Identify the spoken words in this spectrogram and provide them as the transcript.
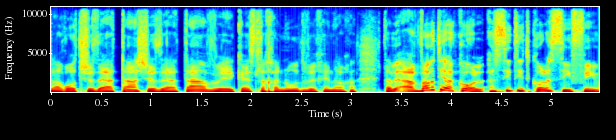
להראות שזה אתה, שזה אתה, ולהיכנס לחנות וכן הלאה. עברתי על הכל, עשיתי את כל הסעיפים.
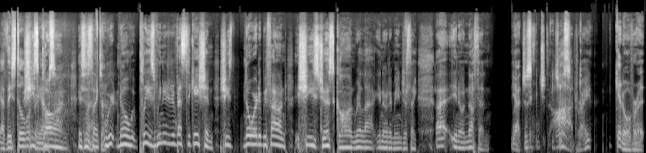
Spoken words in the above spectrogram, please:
Yeah, they still. She's you know, gone. It's just like we're, no, please. We need an investigation. She's nowhere to be found. She's just gone. Relax. You know what I mean? Just like, uh, you know, nothing. Yeah, Like, just, just odd, right? get over it.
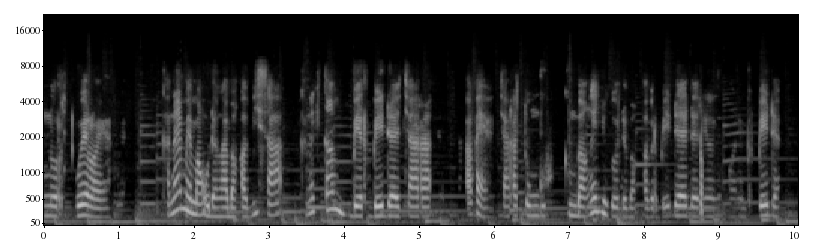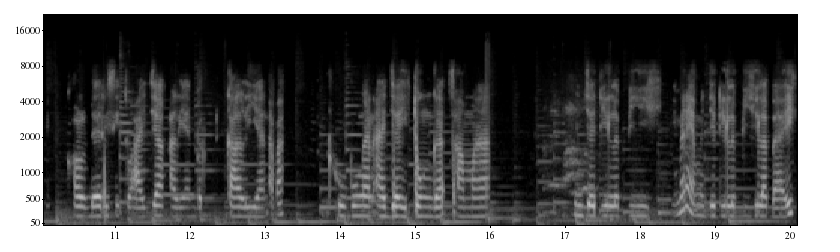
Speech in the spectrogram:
menurut gue loh ya. Karena memang udah nggak bakal bisa. Karena kita berbeda cara apa ya cara tumbuh kembangnya juga udah bakal berbeda dari lingkungan yang berbeda. Kalau dari situ aja kalian ber, kalian apa hubungan aja itu nggak sama menjadi lebih gimana ya menjadi lebih baik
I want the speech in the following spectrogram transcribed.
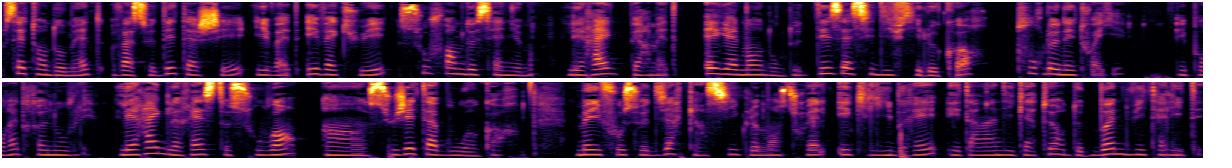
cet endomètre va se détacher et va être évacué sous forme de saignement. Les règles permettent également donc de désacidifier le corps pour le nettoyer et pour être renouvelé. Les règles restent souvent un sujet tabou encore, mais il faut se dire qu'un cycle menstruel équilibré est un indicateur de bonne vitalité.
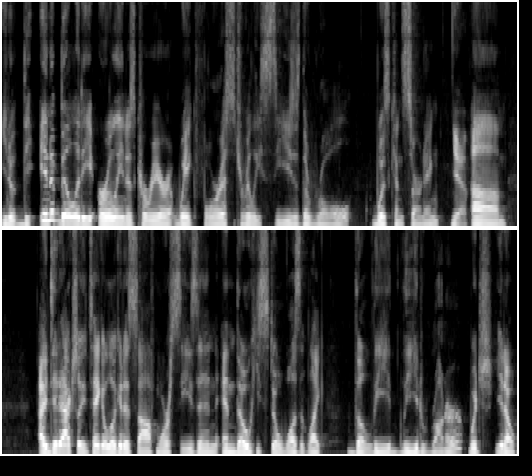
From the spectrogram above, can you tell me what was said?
you know, the inability early in his career at Wake Forest to really seize the role was concerning. Yeah. Um, I did actually take a look at his sophomore season, and though he still wasn't like the lead lead runner, which you know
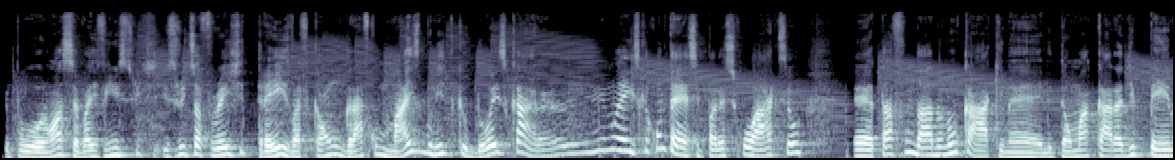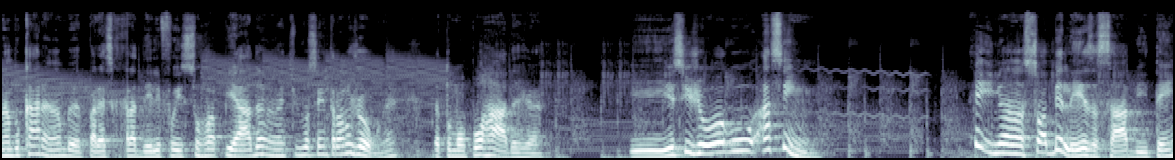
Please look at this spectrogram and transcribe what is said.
Tipo, nossa, vai vir Street, Streets of Rage 3, vai ficar um gráfico mais bonito que o 2, cara não é isso que acontece. Parece que o Axel é, tá afundado no CAC, né? Ele tem uma cara de pena do caramba. Parece que a cara dele foi sorrapeada antes de você entrar no jogo, né? Já tomou porrada já. E esse jogo, assim. Tem a sua beleza, sabe? Tem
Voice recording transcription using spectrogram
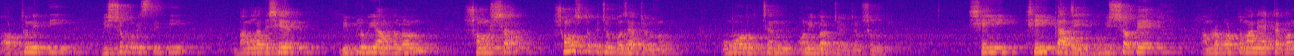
অর্থনীতি, বিশ্ব পরিস্থিতি, বাংলাদেশের বিপ্লবী আন্দোলন, সমস্যা, সমস্ত কিছু বোঝার জন্য ওমর হচ্ছেন অনিবার্য একজন সঙ্গী। সেই সেই কাজে ভবিষ্যতে আমরা বর্তমানে একটা গণ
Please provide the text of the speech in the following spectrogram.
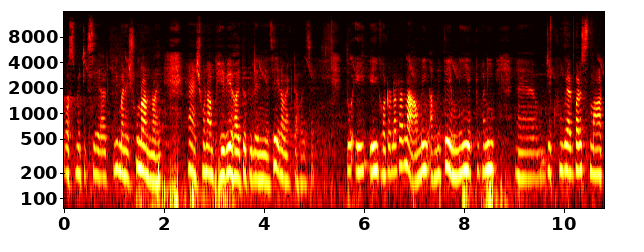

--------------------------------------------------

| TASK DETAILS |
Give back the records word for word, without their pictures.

| RESULT FOR THIS TASK |
Identify the spoken words in this spectrogram and provide them as the transcript.
להראות שזה אתה, שזה אתה, ולהיכנס לחנות וכן הלאה. עברתי על הכל, עשיתי את כל הסעיפים.
Spoken words in the above spectrogram, please:
Yeah, they still. She's you know, gone. It's just like we're, no, please. We need an investigation. She's nowhere to be found. She's just gone. Relax. You know what I mean? Just like, uh, you know, nothing. Yeah, Like, just, just odd, right? get over it.
Speech in the spectrogram:
menurut gue loh ya. Karena memang udah nggak bakal bisa. Karena kita berbeda cara apa ya cara tumbuh kembangnya juga udah bakal berbeda dari lingkungan yang berbeda. Kalau dari situ aja kalian ber, kalian apa hubungan aja itu nggak sama menjadi lebih gimana ya menjadi lebih baik
I want the speech in the following spectrogram transcribed.
cet endomètre va se détacher et va être évacué sous forme de saignement. Les règles permettent également donc de désacidifier le corps pour le nettoyer et pour être renouvelé. Les règles restent souvent un sujet tabou encore, mais il faut se dire qu'un cycle menstruel équilibré est un indicateur de bonne vitalité.
From the spectrogram above, can you tell me what was said?
you know, the inability early in his career at Wake Forest to really seize the role was concerning. Yeah. Um, I did actually take a look at his sophomore season, and though he still wasn't like the lead lead runner, which you know
Please look at this spectrogram and transcribe what is said.
Tipo, nossa, vai vir Street, Streets of Rage 3, vai ficar um gráfico mais bonito que o 2, cara não é isso que acontece. Parece que o Axel é, tá afundado no CAC, né? Ele tem uma cara de pena do caramba. Parece que a cara dele foi sorrapeada antes de você entrar no jogo, né? Já tomou porrada já. E esse jogo, assim. Tem a sua beleza, sabe? Tem
Voice recording transcription using spectrogram
অর্থনীতি, বিশ্ব পরিস্থিতি, বাংলাদেশের বিপ্লবী আন্দোলন, সমস্যা, সমস্ত কিছু বোঝার জন্য ওমর হচ্ছেন অনিবার্য একজন সঙ্গী। সেই সেই কাজে ভবিষ্যতে আমরা বর্তমানে একটা গণ
Please provide the text of the speech in the following spectrogram.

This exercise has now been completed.